[Items from a data source]
◆ ◆ ◆ ◆ ◆ ◆ ◆
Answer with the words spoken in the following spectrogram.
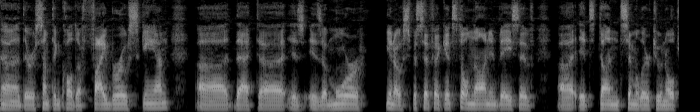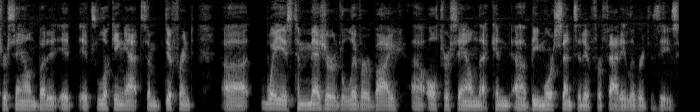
uh, there is something called a fibroscan uh, that uh, is is a more you know specific. It's still non-invasive. Uh, it's done similar to an ultrasound, but it, it it's looking at some different uh, ways to measure the liver by uh, ultrasound that can uh, be more sensitive for fatty liver disease.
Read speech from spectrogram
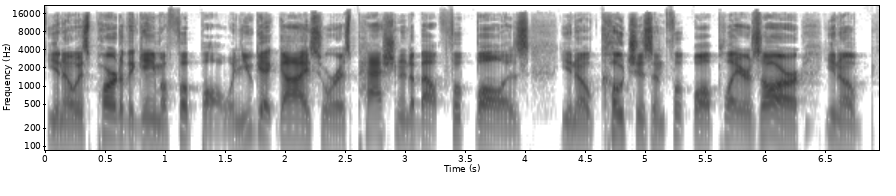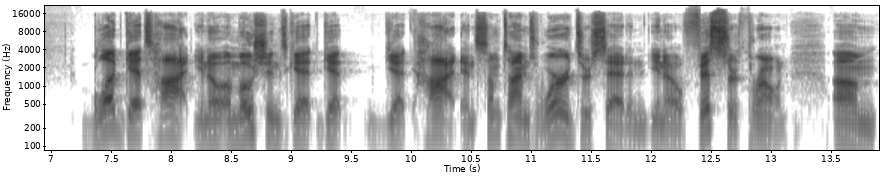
you know, is part of the game of football. When you get guys who are as passionate about football as, you know, coaches and football players are, you know, blood gets hot, you know, emotions get get get hot and sometimes words are said and, you know, fists are thrown. Um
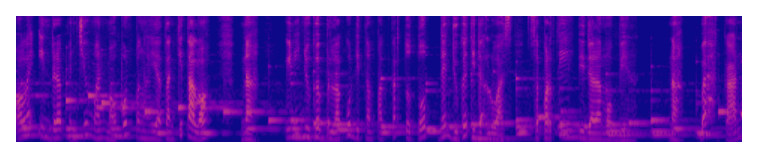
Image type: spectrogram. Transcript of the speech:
oleh indera penciuman maupun penglihatan kita loh. Nah, ini juga berlaku di tempat tertutup dan juga tidak luas, seperti di dalam mobil. Nah, bahkan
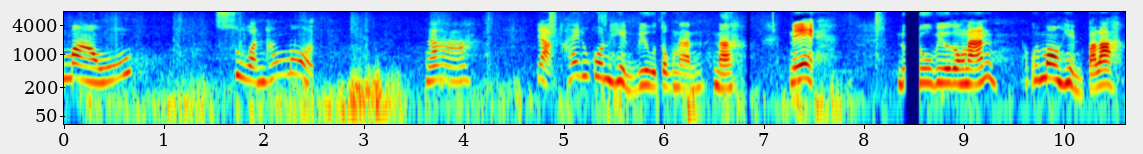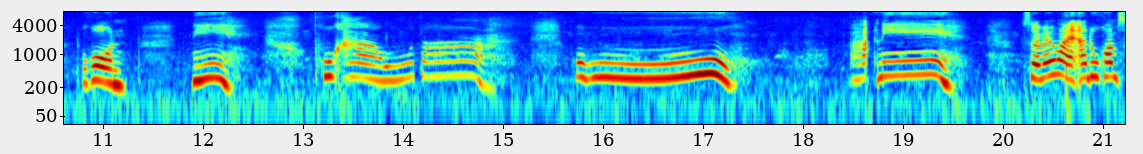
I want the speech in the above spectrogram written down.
เหมาสวนทั้งหมดนะคะ อยากให้ทุกคนเห็นวิวตรงนั้นนะ นี่ ดูดูวิวตรงนั้น อุ้ยมองเห็นปะล่ะ ทุกคน นี่ภูเขาจ้า โอ้โหพระนี่ สวยไม่ไหวอะดูความส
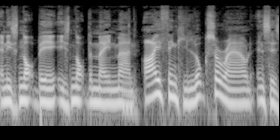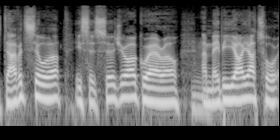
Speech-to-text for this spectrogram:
and he's not being he's not the main man. Mm. I think he looks around and says David Silva, he says Sergio Aguero, mm. and maybe Yaya Toure.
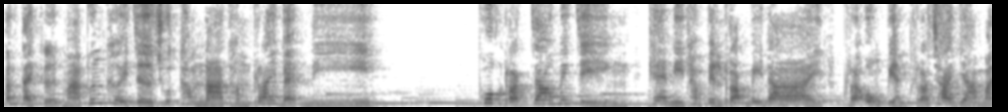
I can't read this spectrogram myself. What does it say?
ตั้งแต่เกิดมาเพิ่งเคยเจอชุดทำนาทำไร่แบบนี้ พวกรักเจ้าไม่จริง แค่นี้ทำเป็นรับไม่ได้ พระองค์เปลี่ยนพระชายามา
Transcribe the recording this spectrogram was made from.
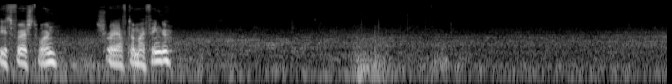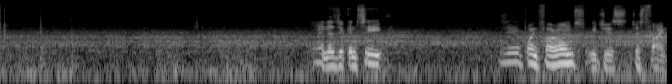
this first one, straight after my finger. And as you can see, 0.4 ohms, which is just fine.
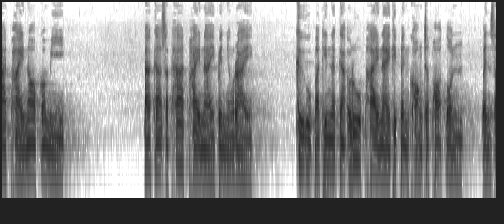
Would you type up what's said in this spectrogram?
าตุภายนอกก็มี อากาศธาตุภายในเป็นอย่างไร คืออุปทินกะรูปภายในที่เป็นของเฉพาะตน เป็นส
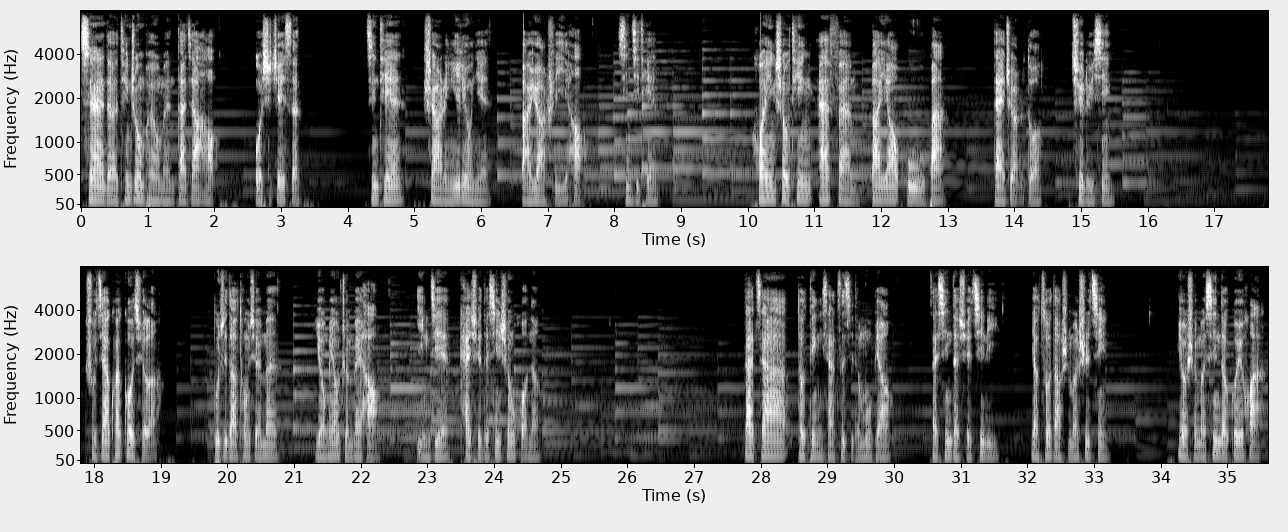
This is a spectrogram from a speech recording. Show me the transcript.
亲爱的听众朋友们，大家好，我是 Jason。今天是二零一六年八月二十一号，星期天。欢迎收听 FM 八幺五五八，带着耳朵去旅行。暑假快过去了，不知道同学们有没有准备好迎接开学的新生活呢？大家都定一下自己的目标，在新的学期里要做到什么事情，有什么新的规划，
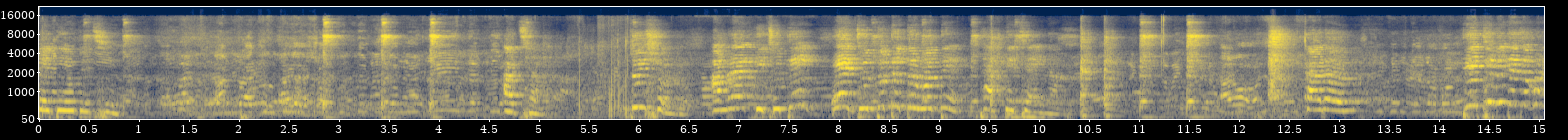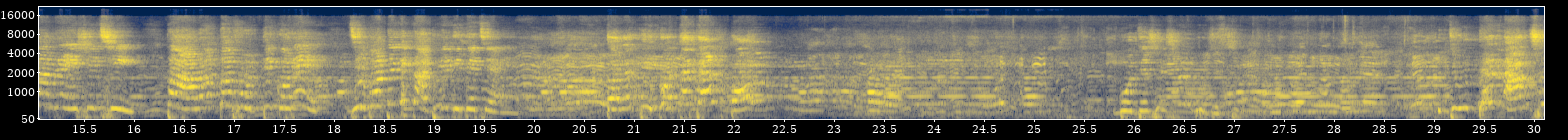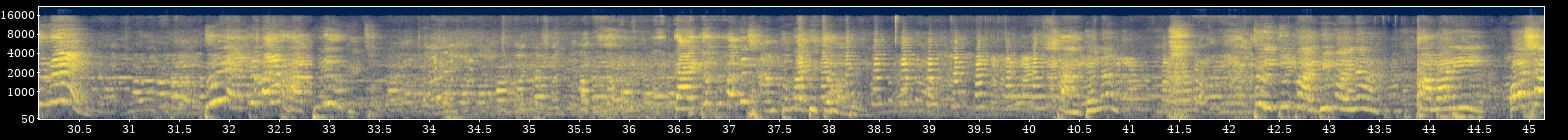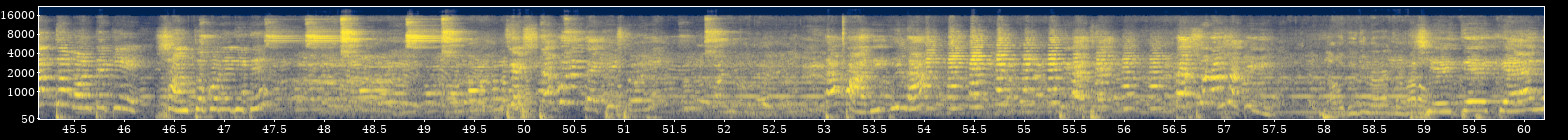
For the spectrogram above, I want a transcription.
মেতে উঠেছে আচ্ছা তুই শোন আমরা কিছুতেই এই যুদ্ধ মধ্যে থাকতে চাই না। বুঝেছি। তোমাকে সান্ত্বনা দিতে হবে। সান্ত্বনা? তুই কি পারবি ময়না আমার এই অশান্ত শান্ত করে দিতে? চেষ্টা করে দেখিস তা পারি কি না? সে যে কেন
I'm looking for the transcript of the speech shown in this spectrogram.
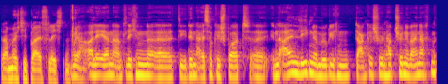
Da möchte ich beipflichten. Ja, alle Ehrenamtlichen, äh, die den Eishockeysport äh, in allen Ligen ermöglichen, Dankeschön, habt schöne Weihnachten.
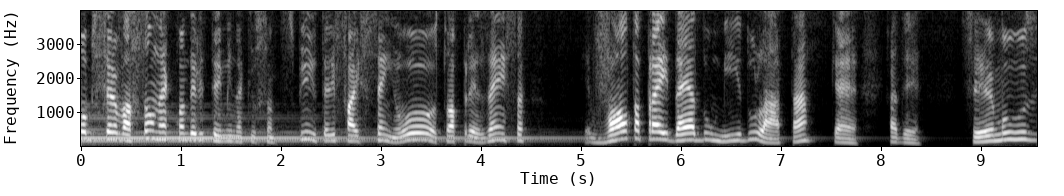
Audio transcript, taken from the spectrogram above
uma observação, né? Quando ele termina aqui o Santo Espírito, ele faz Senhor, tua presença. Volta para a ideia do Mi do lá, tá? Que é, cadê? Sermos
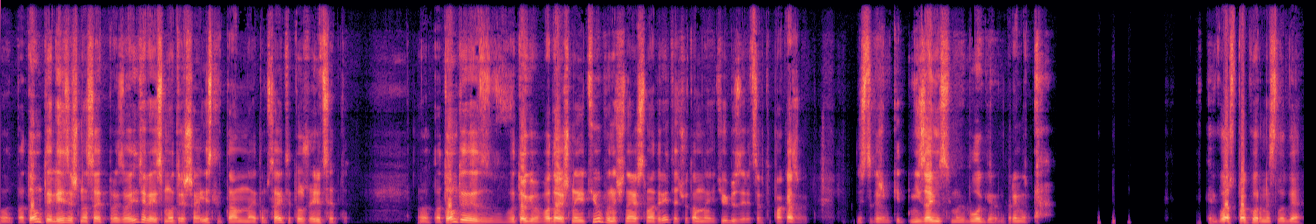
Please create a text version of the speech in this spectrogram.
Вот. Потом ты лезешь на сайт производителя и смотришь, а есть ли там на этом сайте тоже рецепты. Вот. Потом ты в итоге попадаешь на YouTube и начинаешь смотреть, а что там на YouTube за рецепты показывают. То есть, скажем, какие-то независимые блогеры, например как ваш покорный слуга.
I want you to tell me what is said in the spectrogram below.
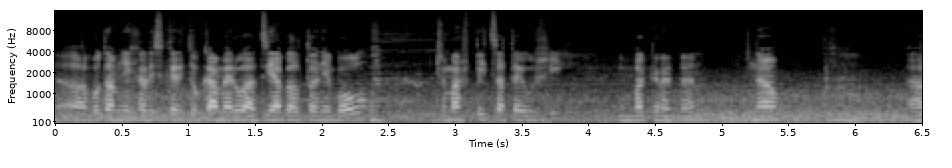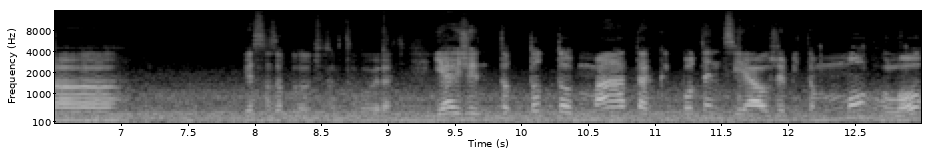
Lebo tam nechali skrytú kameru a diabel to nebol, čo má špicaté uši. Iba kreten. No. Uh, ja som zabudol, čo som chcel povedať. Ja, že to, toto má taký potenciál, že by to mohlo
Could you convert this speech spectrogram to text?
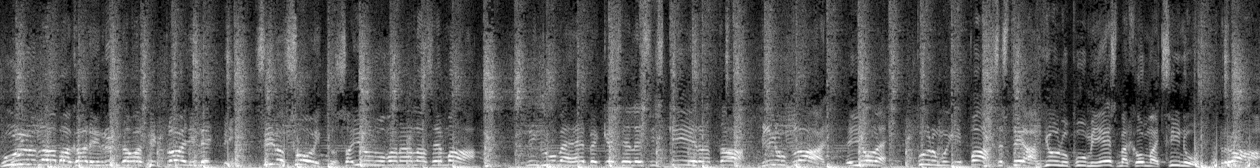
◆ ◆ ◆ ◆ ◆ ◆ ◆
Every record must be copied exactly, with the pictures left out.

Written reply
Answer with the words spoken in the following spectrogram.
uh, there is something called a fibroscan uh, that uh, is is a more you know specific. It's still non-invasive. Uh, it's done similar to an ultrasound, but it, it it's looking at some different uh, ways to measure the liver by uh, ultrasound that can uh, be more sensitive for fatty liver disease.
Read speech from spectrogram
you know, is part of the game of football. When you get guys who are as passionate about football as, you know, coaches and football players are, you know, blood gets hot, you know, emotions get get get hot and sometimes words are said and, you know, fists are thrown. Um
Image type: spectrogram. Transcript of the speech:
oleh indera penciuman maupun penglihatan kita loh. Nah, ini juga berlaku di tempat tertutup dan juga tidak luas, seperti di dalam mobil. Nah, bahkan
I want the speech in the above spectrogram written down.
เหมาสวนทั้งหมดนะคะ อยากให้ทุกคนเห็นวิวตรงนั้นนะ นี่ ดูดูวิวตรงนั้น อุ้ยมองเห็นปะล่ะ ทุกคน นี่ภูเขาจ้า โอ้โหพระนี่ สวยไม่ไหวอะดูความส
Speech-to-text for this spectrogram:
and he's not being he's not the main man. Mm. I think he looks around and says David Silva, he says Sergio Aguero, mm. and maybe Yaya Toure.
I can't read this spectrogram myself. What does it say?
ตั้งแต่เกิดมาเพิ่งเคยเจอชุดทำนาทำไร่แบบนี้ พวกรักเจ้าไม่จริง แค่นี้ทำเป็นรับไม่ได้ พระองค์เปลี่ยนพระชายามา
Transcribe the recording this spectrogram was made from.
this first one, straight after my finger. And as you can see, 0.4 ohms, which is just fine.
Would you type up what's said in this spectrogram?
าตุภายนอกก็มี อากาศธาตุภายในเป็นอย่างไร คืออุปทินกะรูปภายในที่เป็นของเฉพาะตน เป็นส
This is a spectrogram from a speech recording. Show me the transcript.
亲爱的听众朋友们，大家好，我是 Jason。今天是二零一六年八月二十一号，星期天。欢迎收听 FM 八幺五五八，带着耳朵去旅行。暑假快过去了，不知道同学们有没有准备好迎接开学的新生活呢？大家都定一下自己的目标，在新的学期里要做到什么事情，有什么新的规划，
For the spectrogram above, I want a transcription.
মেতে উঠেছে আচ্ছা তুই শোন আমরা কিছুতেই এই যুদ্ধ মধ্যে থাকতে চাই না। বুঝেছি। তোমাকে সান্ত্বনা দিতে হবে। সান্ত্বনা? তুই কি পারবি ময়না আমার এই অশান্ত শান্ত করে দিতে? চেষ্টা করে দেখিস তা পারি কি না? সে যে কেন
I'm looking for the transcript of the speech shown in this spectrogram.
Da möchte ich beipflichten. Ja, alle Ehrenamtlichen, äh, die den Eishockeysport äh, in allen Ligen ermöglichen, Dankeschön, habt schöne Weihnachten.
Audio transcript, taken from the spectrogram above
uma observação, né? Quando ele termina aqui o Santo Espírito, ele faz Senhor, tua presença. Volta para a ideia do Mi do lá, tá? Que é, cadê? Sermos
Please create a text version of the speech in this spectrogram.
Вот. Потом ты лезешь на сайт производителя и смотришь, а есть ли там на этом сайте тоже рецепты. Вот. Потом ты в итоге попадаешь на YouTube и начинаешь смотреть, а что там на YouTube за рецепты показывают. То есть, скажем, какие-то независимые блогеры, например как ваш покорный слуга.
I want you to tell me what is said in the spectrogram below.
Lebo tam nechali skrytú kameru a diabel to nebol, čo má špicaté uši. Iba kreten. No. Uh, ja som zabudol, čo som chcel povedať. Ja, že to, toto má taký potenciál, že by to mohlo
Could you convert this speech spectrogram to text?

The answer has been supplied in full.